* [Task to complete] Each record must be printed exactly as given.

* [Material for the task]

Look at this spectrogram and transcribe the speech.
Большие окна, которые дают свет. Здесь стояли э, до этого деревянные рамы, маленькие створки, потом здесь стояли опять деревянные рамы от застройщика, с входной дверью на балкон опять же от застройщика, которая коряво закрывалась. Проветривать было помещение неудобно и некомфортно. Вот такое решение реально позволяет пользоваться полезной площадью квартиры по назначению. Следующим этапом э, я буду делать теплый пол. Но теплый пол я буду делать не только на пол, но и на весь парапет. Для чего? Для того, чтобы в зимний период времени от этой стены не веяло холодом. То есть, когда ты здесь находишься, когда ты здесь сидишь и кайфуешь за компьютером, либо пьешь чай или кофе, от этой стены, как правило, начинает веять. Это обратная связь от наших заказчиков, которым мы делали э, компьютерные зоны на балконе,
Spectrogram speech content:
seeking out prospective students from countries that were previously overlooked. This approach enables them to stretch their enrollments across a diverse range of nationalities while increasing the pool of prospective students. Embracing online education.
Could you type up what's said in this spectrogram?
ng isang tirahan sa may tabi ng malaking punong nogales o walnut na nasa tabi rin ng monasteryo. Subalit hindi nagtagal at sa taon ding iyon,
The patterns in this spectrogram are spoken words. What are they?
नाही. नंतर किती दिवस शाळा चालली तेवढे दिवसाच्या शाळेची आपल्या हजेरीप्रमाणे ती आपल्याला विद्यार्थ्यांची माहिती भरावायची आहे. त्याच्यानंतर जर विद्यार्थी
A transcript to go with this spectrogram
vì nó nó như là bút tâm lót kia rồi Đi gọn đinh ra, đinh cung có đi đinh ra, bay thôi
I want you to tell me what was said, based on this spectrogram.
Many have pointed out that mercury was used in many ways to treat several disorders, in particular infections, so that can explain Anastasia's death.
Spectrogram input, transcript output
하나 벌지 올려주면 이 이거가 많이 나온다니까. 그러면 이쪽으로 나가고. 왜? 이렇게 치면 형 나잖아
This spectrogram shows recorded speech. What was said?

* [Solution]
Look at this spectrogram and transcribe the speech.
Большие окна, которые дают свет. Здесь стояли э, до этого деревянные рамы, маленькие створки, потом здесь стояли опять деревянные рамы от застройщика, с входной дверью на балкон опять же от застройщика, которая коряво закрывалась. Проветривать было помещение неудобно и некомфортно. Вот такое решение реально позволяет пользоваться полезной площадью квартиры по назначению. Следующим этапом э, я буду делать теплый пол. Но теплый пол я буду делать не только на пол, но и на весь парапет. Для чего? Для того, чтобы в зимний период времени от этой стены не веяло холодом. То есть, когда ты здесь находишься, когда ты здесь сидишь и кайфуешь за компьютером, либо пьешь чай или кофе, от этой стены, как правило, начинает веять. Это обратная связь от наших заказчиков, которым мы делали э, компьютерные зоны на балконе,
Spectrogram speech content:
seeking out prospective students from countries that were previously overlooked. This approach enables them to stretch their enrollments across a diverse range of nationalities while increasing the pool of prospective students. Embracing online education.
Could you type up what's said in this spectrogram?
ng isang tirahan sa may tabi ng malaking punong nogales o walnut na nasa tabi rin ng monasteryo. Subalit hindi nagtagal at sa taon ding iyon,
The patterns in this spectrogram are spoken words. What are they?
नाही. नंतर किती दिवस शाळा चालली तेवढे दिवसाच्या शाळेची आपल्या हजेरीप्रमाणे ती आपल्याला विद्यार्थ्यांची माहिती भरावायची आहे. त्याच्यानंतर जर विद्यार्थी
A transcript to go with this spectrogram
vì nó nó như là bút tâm lót kia rồi Đi gọn đinh ra, đinh cung có đi đinh ra, bay thôi
I want you to tell me what was said, based on this spectrogram.
Many have pointed out that mercury was used in many ways to treat several disorders, in particular infections, so that can explain Anastasia's death.
Spectrogram input, transcript output
하나 벌지 올려주면 이 이거가 많이 나온다니까. 그러면 이쪽으로 나가고. 왜? 이렇게 치면 형 나잖아
This spectrogram shows recorded speech. What was said?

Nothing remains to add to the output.